The Mavericks have had their own set of problems, but they had to know by not re-signing Tyson Chandler, JJ Barea, Caron Butler and DeShawn Stevenson that they were headed down this path. The Mavericks' long-term goal has been to clear cap space for the summers of 2012 and 2013.

They have had their eye on adding Deron Williams and Dwight Howard to their team. In order to reach their long-term goals, the Mavs have suffered this season. The lack of Chandler has hurt them both on defense and offense. His fundamental setting of screens and ability to finish around the rim are missing this season. The lack of punch off the bench without Barea is obvious. The toughness of Stevenson is lacking. The Mavericks are limping into the playoffs. They put too much pressure on Dirk Nowitzki to deliver, they do not have any players who can create off the dribble, and the Lamar Odom experiment was a complete failure.

Key Decision: How does Dallas defend Kobe?

Look for Kobe Bryant to play on Sunday, though Brown says he is most likely out. He has been out all week, but with a game on national television versus the Mavericks I would suspect we will see him back in the lineup.

The question then is how will the Mavericks play Bryant? The Mavericks held Bryant to 23.5 points per game and .458 shooting in last year's Western Conference semifinals. And they seem to be utilizing a defensive system to hinder his scoring this season also.

Bryant, who is averaging 28.1 points per game and shooting .430 from the field this season, has been held under his numbers versus Dallas. He has scored only 19.7 points per game and shot only .400 in their three matchups this season. Dallas utilizes both Shawn Marion and Jason Kidd to guard him one-on-one. In addition Mavs coach Rick Carlisle will bring double-teams and also utilize a 2-3 zone to eliminate Kobe’s isolations. Look for Carlisle to implement all of these defensive strategies if Kobe plays on Sunday.

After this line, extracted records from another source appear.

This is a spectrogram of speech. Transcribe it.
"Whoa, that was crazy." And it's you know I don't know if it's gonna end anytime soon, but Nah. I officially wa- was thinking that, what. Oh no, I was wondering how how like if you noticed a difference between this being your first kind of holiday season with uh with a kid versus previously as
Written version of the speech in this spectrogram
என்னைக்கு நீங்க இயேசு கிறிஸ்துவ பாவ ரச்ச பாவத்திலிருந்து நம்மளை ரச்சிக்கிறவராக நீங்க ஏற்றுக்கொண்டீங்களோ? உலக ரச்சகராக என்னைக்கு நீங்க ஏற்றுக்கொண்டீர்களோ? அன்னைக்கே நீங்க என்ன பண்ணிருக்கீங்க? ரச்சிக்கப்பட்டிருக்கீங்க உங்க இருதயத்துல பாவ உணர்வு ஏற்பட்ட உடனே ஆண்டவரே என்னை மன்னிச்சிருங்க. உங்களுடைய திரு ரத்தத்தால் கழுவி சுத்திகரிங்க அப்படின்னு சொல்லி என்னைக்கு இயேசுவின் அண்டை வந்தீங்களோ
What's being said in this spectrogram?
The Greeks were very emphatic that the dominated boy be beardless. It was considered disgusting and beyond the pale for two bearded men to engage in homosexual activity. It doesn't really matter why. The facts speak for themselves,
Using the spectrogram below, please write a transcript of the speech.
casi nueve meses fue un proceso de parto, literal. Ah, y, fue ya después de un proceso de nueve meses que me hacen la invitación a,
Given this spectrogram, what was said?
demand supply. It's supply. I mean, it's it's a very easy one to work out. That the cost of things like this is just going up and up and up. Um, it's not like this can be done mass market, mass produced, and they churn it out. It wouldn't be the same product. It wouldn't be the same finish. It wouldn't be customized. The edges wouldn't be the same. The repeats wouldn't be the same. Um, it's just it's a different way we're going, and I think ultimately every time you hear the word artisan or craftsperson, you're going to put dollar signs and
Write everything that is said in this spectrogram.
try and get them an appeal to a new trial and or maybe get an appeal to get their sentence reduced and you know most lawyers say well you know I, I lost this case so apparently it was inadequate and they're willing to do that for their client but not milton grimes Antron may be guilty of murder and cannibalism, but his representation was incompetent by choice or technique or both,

Key Stat: Transition Baskets
The Lakers do not score easy baskets. They average only 9.4 points per game on the fast break, which ranks 29th in the NBA.

The Lakers are a team constructed of three star players: Bryant, Gasol and Bynum. With Bryant and Gasol in their 30s and Bynum with knees of an old man, this team is built to be a half-court team. Even though they are a decent defensive team and a great defensive rebounding team, the Lakers are not a fast-breaking team.

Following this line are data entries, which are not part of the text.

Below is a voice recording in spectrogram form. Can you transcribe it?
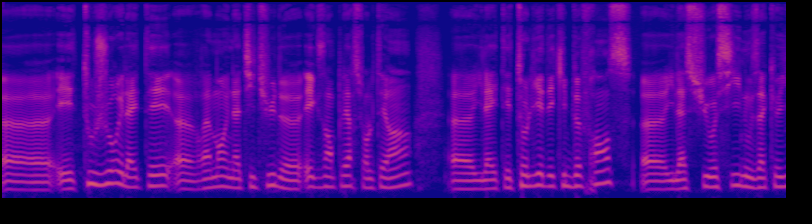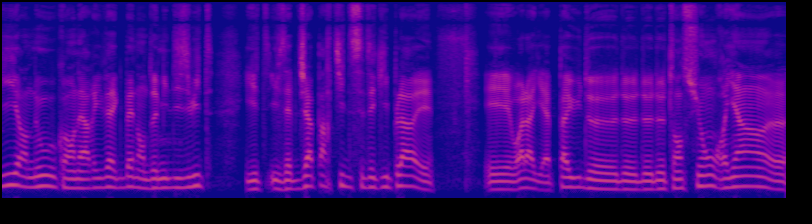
euh, et toujours il a été euh, vraiment une attitude euh, exemplaire sur le terrain. Il a été taulier d'équipe de France. Il a su aussi nous accueillir. Nous, quand on est arrivé avec Ben en 2018, il, il faisait déjà partie de cette équipe-là. Et, voilà, il n'y a pas eu de, tension, rien.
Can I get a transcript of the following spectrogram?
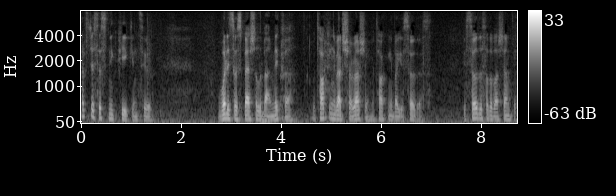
That's just a sneak peek into what is so special about mikveh. We're talking about sharashim, we're talking about Yesodos. Yesodos of the Baal.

This puts incredible pressure on their half-court offense. They are still not comfortable offensively with Brown’s offensive sets and change in offensive philosophy. In the playoffs, when teams lock in on their opponents' set plays and scoring drops off, it is vitally important to get easy baskets. Somehow the Lakers must find some easy buckets off steals, fast breaks and offensive rebounds. Ramon Sessions can be the one player who can push the ball in transition and with his speed and athleticism create some more easy scoring opportunities for this team.

Key Deficiency: Lakers Bench
Can the Lakers win without any support from their bench? Their bench is currently ranked 28th in the NBA with a point differential of minus-7.7. The Lakers get very little production from Steve Blake, Andrew Goudelock, Matt Barnes, Troy Murphy or Jordan Hill. Those five players combine for an average of 25 points per game.

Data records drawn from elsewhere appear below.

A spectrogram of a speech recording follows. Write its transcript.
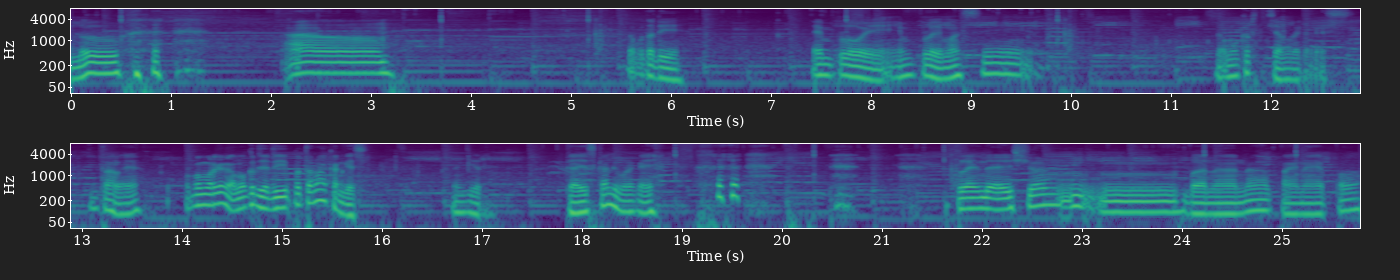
no. Um, apa tadi? Employee employee masih nggak mau kerja mereka guys. Entahlah ya. Apa mereka nggak mau kerja di peternakan guys? Anjir. Gaya sekali mereka ya plantation hmm, banana pineapple.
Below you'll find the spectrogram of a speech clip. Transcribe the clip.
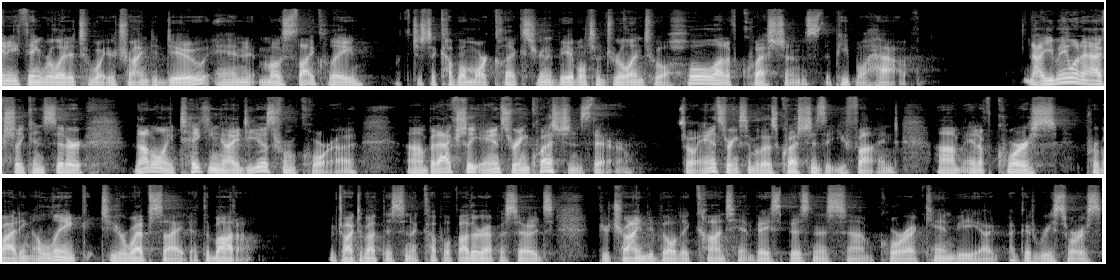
anything related to what you're trying to do. And most likely, with just a couple more clicks, you're going to be able to drill into a whole lot of questions that people have. Now, you may want to actually consider not only taking ideas from Quora, um, but actually answering questions there. So, answering some of those questions that you find. Um, and of course, providing a link to your website at the bottom. We've talked about this in a couple of other episodes. If you're trying to build a content based business, um, Quora can be a, a, good resource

The Lakers do not have one player off their bench who is capable of scoring in double figures. When assessing their chances of winning in the playoffs, one must look at their lack of bench and wonder if they have any chance of winning more than one playoff series.

If the standings were to stay as they are today, the Lakers would face the Mavs or possibly the Spurs in the second round. The Lakers would have all types of problems with San Antonio. The Spurs have the No. 1 bench in the NBA with a plus-12.8 differential and would be a very difficult team to defeat in a seven-game series. The Lakers must make some shrewd moves in the offseason to not only improve their starting lineup but also their bench.